blog-header
Click here to subscribe

Christiane Brioude, the Chef Who Wouldn't Quit

Connect with me on

When Christiane Brioude was told she was seriously ill and no longer be able to work, she became so angry she started a new restaurant and wrote a cookbook. This may have saved her life.

“After generations of restaurateurs in the family, I wasn’t about to quit.”

It all started with her great-great-grandmother Adeline, back in the late 19th century, in a kitchen that still exists today. Generations later, Christiane is still a chef, with a reputation as long as her ancestry.

Christiane Brioude in her Aubenas restaurant kitchen

Christiane Brioude, one of the Ardèche’s best-loved chefs and a true ambassador for the region’s world-renowned chestnuts. Photo Anne Sterck

In the Ardèche region of France she is famous as the former chef of Le Vivarais, a well-known local gastronomic restaurant with a loyal following.

“When I bought that restaurant 40 years ago it was like a mouse buying a mountain,” she laughs. “The old generation of chefs always felt they had to innovate, so they brought in new things. I did the opposite and went back to the roots. Back then, chestnuts were fed to pigs. I started using them and now everyone swears by them.”

As do I, chestnuts being one of my favorite food groups. After tasting her chestnut soup, I’ll never be the same.

It’s no wonder she has been called Mrs Chestnut or even Madame Ardèche, especially since this region grows the best chestnuts. She has headed culinary associations, is friends with top French chef Paul Bocuse, and in her own way a feminist, buying and captaining a restaurant kitchen after being turned down by hotel schools for being a woman.
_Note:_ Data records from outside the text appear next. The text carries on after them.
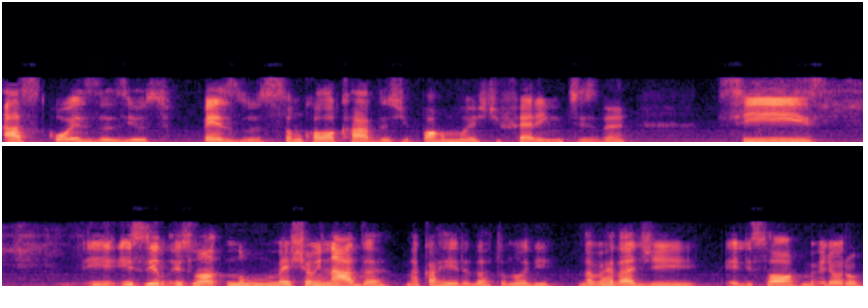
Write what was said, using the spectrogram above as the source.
as coisas e os pesos são colocados de formas diferentes, né? Se isso, isso não, não mexeu em nada na carreira do Arthur Nori. Na verdade, ele só melhorou.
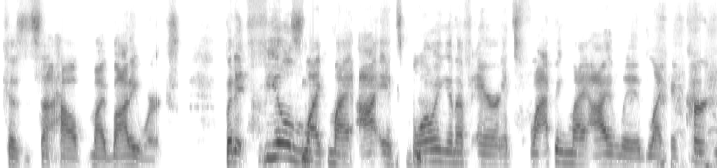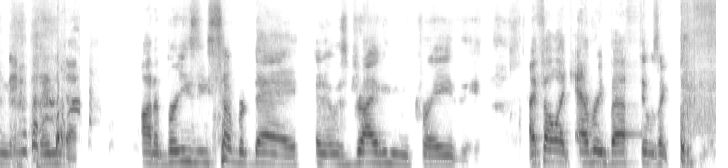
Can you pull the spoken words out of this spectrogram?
because it's not how my body works. But it feels hmm. like my eye, it's blowing enough air, it's flapping my eyelid like a curtain in a window on a breezy summer day, and it was driving me crazy. I felt like every breath, it was like,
And she has done marvelously well on her own.

Le Salon d'Anne-Sophie

From left to right: pork with fresh mushrooms, salmon pastry with ratatouille, chestnut cream soup, foie gras, and a fresh cheese called faisselle

Christiane’s tiny new restaurant is called Le Salon d’Anne-Sophie, her daughter’s name, and it sits in the center of medieval Aubenas on a crowded corner that catches the sunshine. I visited on a cold autumn day, and her cooking made me want to curl up by the kitchen and purr.

The diminutive venue is always full of customers seeking not only good home cooking but the freshest of the Ardèche’s products. The province is now known for its organic produce and prides itself on low prices, no pesticides and a wide bouquet of local herbs. A generation ago, few people wanted to till the land anymore, until the 1960s, when the hippies came. Many of them are still here, supplying the markets in which Christiane shops.

Christiane Brioud's Le Salon d'Anne-Sophie

The lovely Salon d’Anne-Sophie is named after Christiane’s daughter and sits in the center of the town of Aubenas. 

Main square in Aubenas, Ardeche

Market day in Aubenas. Can you imagine a more evocative setting?

Fresh chestnuts of the Ardeche

The Ardèche is known for its chestnuts and in autumn they are used in just about everything. 

Medieval town of Aubenas

Medieval town of Aubenas in the heart of the Ardèche region. Above four photographs by Anne Sterck

These days she is still writing, teaching, cooking, a whirlwind of energy. Her cookbook should be out any day, and finding a seat at Anne-Sophie’s is a daily challenge.

She doesn’t quite come out and say it, but for Christiane Brioude, a major illness paved the way to a new phase in her life, one still very much in the limelight.

Chestnut Recipe by Christiane Brioude

Things every Woman on the Road should know

  • The Ardèche is extremely popular with visitors from the rest of France and northern Europe so the hotel infrastructure is better than good. I stayed at the lovely Villa Aimée just outside nearby Vals-les-Bains.
  • If you love chestnuts, you must taste Lou Pisadou, the region’s sort-of-almost-traditional chestnut cake.
  • I believe the Ardèche is best visited by car but if you don’t have one or don’t want to to brave curvy roads (the region is quite mountainous) then a few public transportation options combine train and bus to get you there from major hubs in France.
  • Since you’ll be eating your way through the Ardèche, why not shed some of those pounds in one the famed spas (website in French only) at Vals-les-Bains? It’s only a few minutes away and you can get there by local bus.

This article is part of My Rhône-Alpes, a series in which I explore my own backyard in Eastern France. Thanks to the Ardèche and Rhône-Alpes Tourist Offices for organizing this visit and hosting Women on the Road. Opinions are my own: I’m opinionated and plan to stay that way.

1 Comment

  1. […] Ardèche: I shared a meal with Madame Chestnut and tasted Lou Pisadou, a chestnut […]

Leave a Comment